Mostly, the first time cloud users are more prone to risk because of their unfamiliarity with the new environment and the additional load of having to cope with a new way of managing users, data and security.
Hence, for the convenience of first timers, here are three security must-do’s before taking the plunge.
Know the cloudy areas –
It is important for any first time user to have a deep knowledge and understanding of the Cloud and its segmentation.Cloud deployment is segmented into three parts – the vendor, network service provider and enterprise. Before making selections for any of these, it’d be significant to learn about each and every aspect well. For instance, while making vendor selection, enquire the cloud vendor what security services it offers and which security vendors it works with.
Embrace Encryption –
Data encryption is one of the biggest security supports in the cloud. Hence, it should be non-negotiable when it comes to emails and file transfers. Although, it may not avoid data theft or hacking attempts, yet it can protect your business from incoming hefty regulatory fines when fearful event occurs. Hence, make sure to ask your cloud vendor about their data encryption schemes.
New apps, new defenses –
Before moving any new application to the cloud, consider adding new fortifications to the current security measures you’ve implemented around your log-in passwords of your application.You should have a granular data access scheme in order to fortify the access to your application in cloud. This can be achieved by trying access rights to roles, projects and company positions. This will benefit your business by adding an extra layer of protection when intruders steal your staff’s login credentials.
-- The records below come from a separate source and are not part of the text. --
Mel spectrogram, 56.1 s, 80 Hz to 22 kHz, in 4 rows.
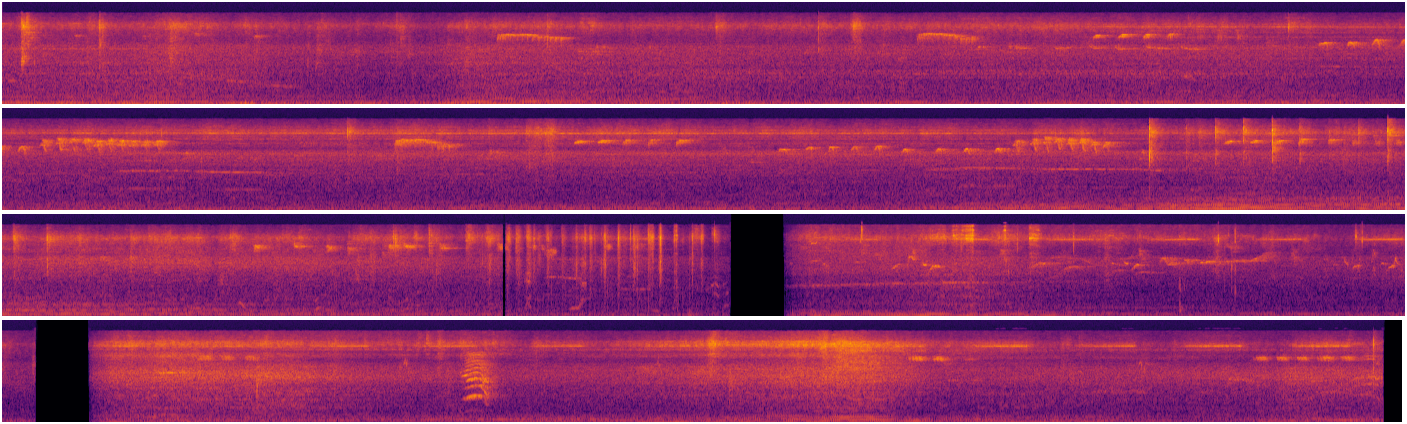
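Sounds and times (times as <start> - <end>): small birds chirping: 17.7 - 34.6.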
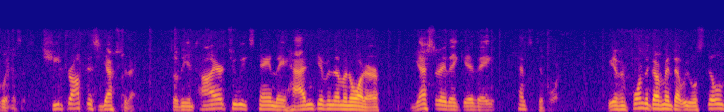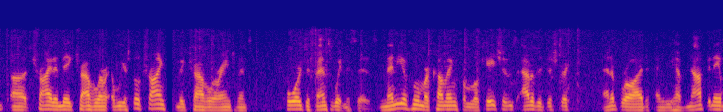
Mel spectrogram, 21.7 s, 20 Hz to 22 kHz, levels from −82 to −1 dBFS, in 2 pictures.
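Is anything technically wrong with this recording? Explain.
Yes. Four kinds of fault can be heard in this speech.

Noise suppressor artifacts run through the whole clip. The suppressor pulls down the bands it judges to be steady noise, frame by frame, by about 21 dB. The room noise, about 17 dB below the speech, does not stay level. It drops away in the pauses and comes back under the speech.

Speech cut by the noise suppressor happens six times: 0.0 to 2.02 s, 2.56 to 3.9 s (just before "they hadn't given them"), 6.16 to 8.38 s (right after "given them an order"), 9.12 to 13.78 s, 14.34 to 14.62 s, and 15.16 s to the end. The suppressor mistakes parts of the speech for noise and turns them down with the background, by about 18 to 22 dB at worst. Soft consonants and word endings sound swallowed or faint. Within each of the first five stretches only short pieces are hit, adding up to less than a second.

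A short stall from a late packet occurs at 13.35 to 13.46 s. A packet arrived late and the jitter buffer ran dry. The receiver held the last sound for 90 ms until the packet came, then carried on from the same point. Nothing is lost. You hear a sound stretched too long, with a slight buzz or dip.

A jitter buffer speed-up runs from 15.42 to 15.96 s. The buffer had built up more audio than it wanted, so the receiver cut out many tiny pitch-period pieces to shrink the delay. Roughly 70 ms goes missing there. The speech plays at 113% speed with its pitch unchanged, so this half second sounds hurried.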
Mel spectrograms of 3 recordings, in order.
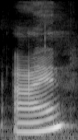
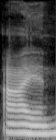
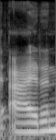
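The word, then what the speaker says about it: iron: तो an article हो गया और इसे पढ़ते हैं आयन। यहाँ पे आर साइलेंट होता है, तो जनरली हम इसे आयरन ही पढ़ देते हैं, बट इसकी करेक्ट प्रोनाउंसिएशन होती है आयन।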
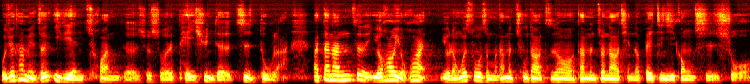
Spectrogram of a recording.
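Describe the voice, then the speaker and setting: The tone is dark and mellow, with lively intonation. The pace is fairly quick. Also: man. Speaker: adjunct assistant professor, Korea commentator. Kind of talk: casual chat. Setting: online audio room.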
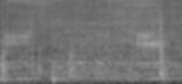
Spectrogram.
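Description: A sheep bleats briefly near the end, over the steady high hiss of a shearing handpiece crutching it.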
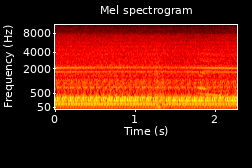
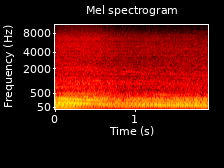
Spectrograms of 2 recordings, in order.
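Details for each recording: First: 1999 Subaru, first start of a freshly rebuilt and installed engine, run briefly without coolant and burning off assembly lube: a steady, even idle with no knocks or misses, much smoother than before. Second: 1999 Subaru, first start after engine install, no coolant, assembly lube burning off with slight smoke: engine revs then settles to a raspy, puffing idle with loud blowy exhaust note; major exhaust leak at the clamped, wrapped center pipe.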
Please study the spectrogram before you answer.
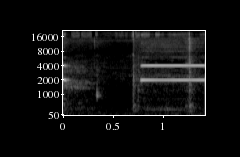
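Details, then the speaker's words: APC BN450M 450VA UPS on a depleted battery powering a tower heater load near 250 watts: short chirp then a steady high beep about three quarters of a second; overload warning, struggling to supply the load. "now that's the sound of trying to do something it don't want to do"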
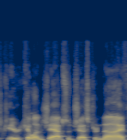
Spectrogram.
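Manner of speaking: ordinary delivery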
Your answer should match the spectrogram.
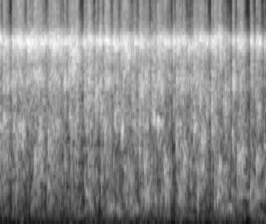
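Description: Audience applauding, many hands clapping loudly and steadily.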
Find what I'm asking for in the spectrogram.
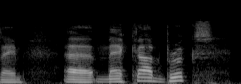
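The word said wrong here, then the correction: Mehcad: Mikad Brooks.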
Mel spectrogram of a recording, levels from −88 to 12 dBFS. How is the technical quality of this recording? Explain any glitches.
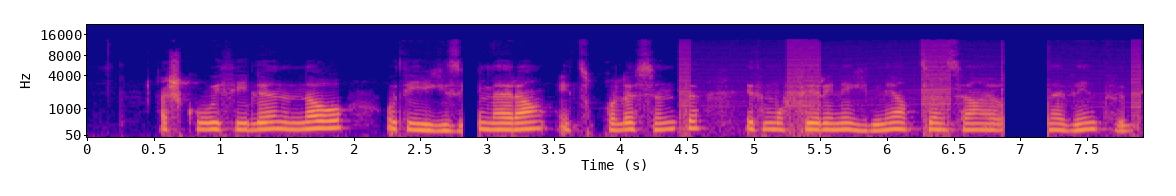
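The recording has two kinds of glitch: brief silent holes in the speech and a computer buzz over the last part.

Digital broadcast dropout, at 2.81 to 2.94 s and 6.86 to 7.21 s: the speech cuts abruptly to silence for about 120 ms and then about 340 ms. The receiver muted after losing frames.

Computer activity noise, from 4.43 s to the end: a buzzing pulse around 150 times a second sits well below the speech. Load changes of the processor, graphics card or mouse are disturbing the audio circuit's shared ground.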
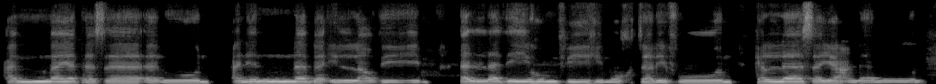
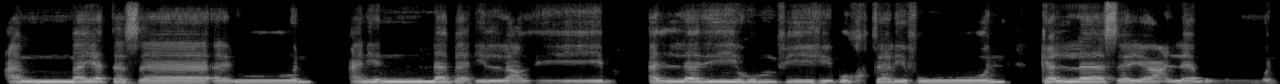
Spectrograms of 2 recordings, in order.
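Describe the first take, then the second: First: It is recited quickly. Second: It is recited at a moderate pace. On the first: "bacanya lebih cepat lagi, sudah masuk ke tingkat bacaan yang hadar" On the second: "Setelah itu baca lebih cepat. Sudah naik ke tadwir"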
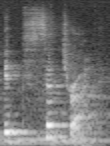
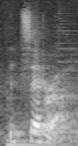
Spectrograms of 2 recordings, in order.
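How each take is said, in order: First: It is said in a less American way. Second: It is said in a more American way. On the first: "In English it's similar, the writing is the same, but we say etc" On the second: "to sound even more American, they actually say etc"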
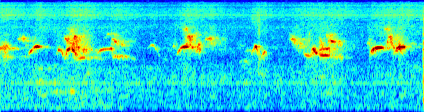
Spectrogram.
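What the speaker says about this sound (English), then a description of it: "The birds chirping and singing and stuff." Several birds chirp and sing outdoors in short bursts of bright, high tweets, spaced across the moment against a quiet background, with no talking.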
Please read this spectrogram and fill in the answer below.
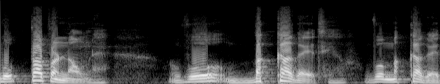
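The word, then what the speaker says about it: بكة: استعمال کیا گیا ہے، بکہ، وہ اس مزمور میں موجود ہے، گرچہ اس کو اب یہ بدل دیتے ہیں، اس کا تلفظ انہوں نے بدل دیا، بکا کر دیا، جس سے پھر وہ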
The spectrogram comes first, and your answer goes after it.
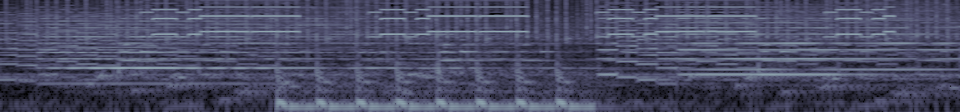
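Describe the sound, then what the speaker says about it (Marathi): A mobile phone ringtone plays a bright, repeating electronic melody that fills the whole stretch, loud and close, with a low pulsing tone joining in the middle and no talk over it. "आत्ता फोन वाजेल माझा"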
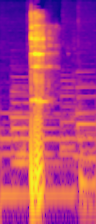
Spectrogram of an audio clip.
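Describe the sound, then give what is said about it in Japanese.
A single bright glass clink rings out, a short sharp toast with a brief shimmering tail, over a low steady background hum with no one speaking. “乾杯しようよ、乾杯。”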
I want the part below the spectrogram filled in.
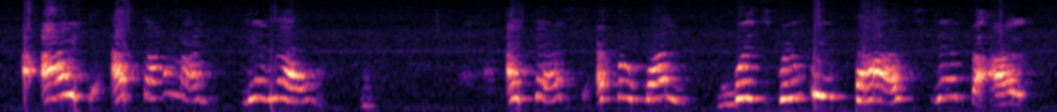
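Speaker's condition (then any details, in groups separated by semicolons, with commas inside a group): Ataxia; lost speech and swallowing after hemorrhage, relearned both through speech therapy, memory and cognition intact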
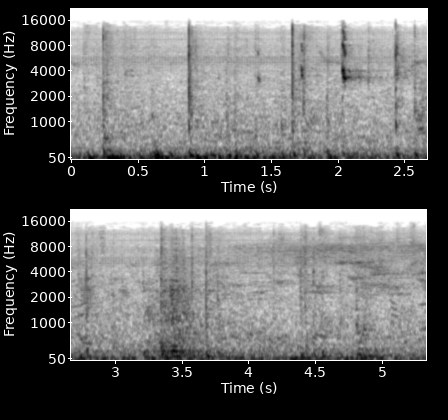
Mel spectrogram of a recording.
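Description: Sneakers squeak on a hard court outdoors.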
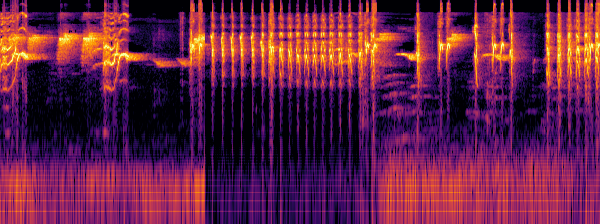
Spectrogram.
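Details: Sunbird lure recording meant to attract all kinds of sunbirds for trapping: high, thin whistled notes and sliding chirps, then a fast dry rattling trill of evenly spaced ticks, ending in sharp sweeping calls with a low hum beneath.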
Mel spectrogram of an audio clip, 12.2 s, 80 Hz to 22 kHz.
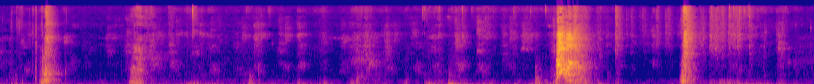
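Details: Two dachshunds, a puppy and an 11-year-old, playing after breakfast; short sharp barks and yips spaced a second or two apart, one louder harsher bark near the middle, with low growly rumbles between.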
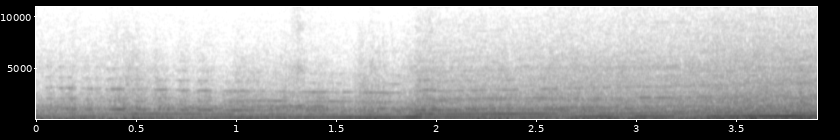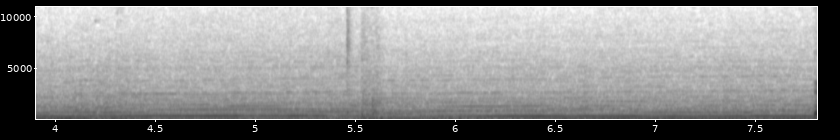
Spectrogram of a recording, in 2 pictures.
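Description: Engine of a McLaren race car in Gran Turismo 7, a steady high-pitched drone that climbs gradually through the gears, with a brief shift blip partway, continuous and fairly loud with no talk.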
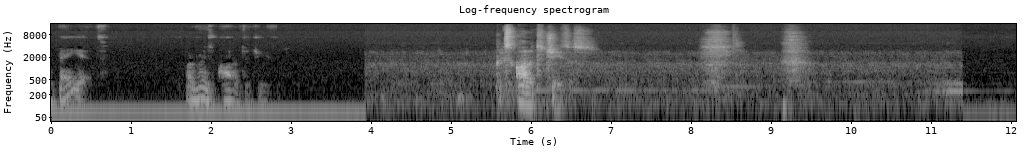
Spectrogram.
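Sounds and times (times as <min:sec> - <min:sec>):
faint hiss: 0:00.0 - 0:12.0
low steady hum: 0:00.0 - 0:12.0.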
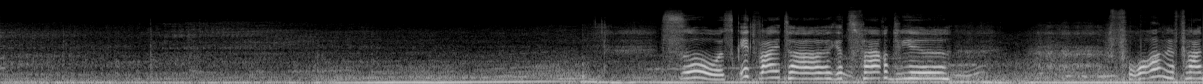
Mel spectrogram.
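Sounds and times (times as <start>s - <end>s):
motorcycle engine: 0.0s - 12.0s.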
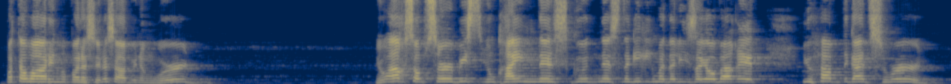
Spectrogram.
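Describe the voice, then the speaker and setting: A man preaching a sermon in an animated way, switching between Tagalog and English and asking the congregation questions. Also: very high-pitched, measured pace.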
Moreover, to strengthen your authentication process, consider applying two-factor authentication – use of one-time passwords (OTP) and posture checking. A good trick can be requiring user IDs to be changed at initial logins.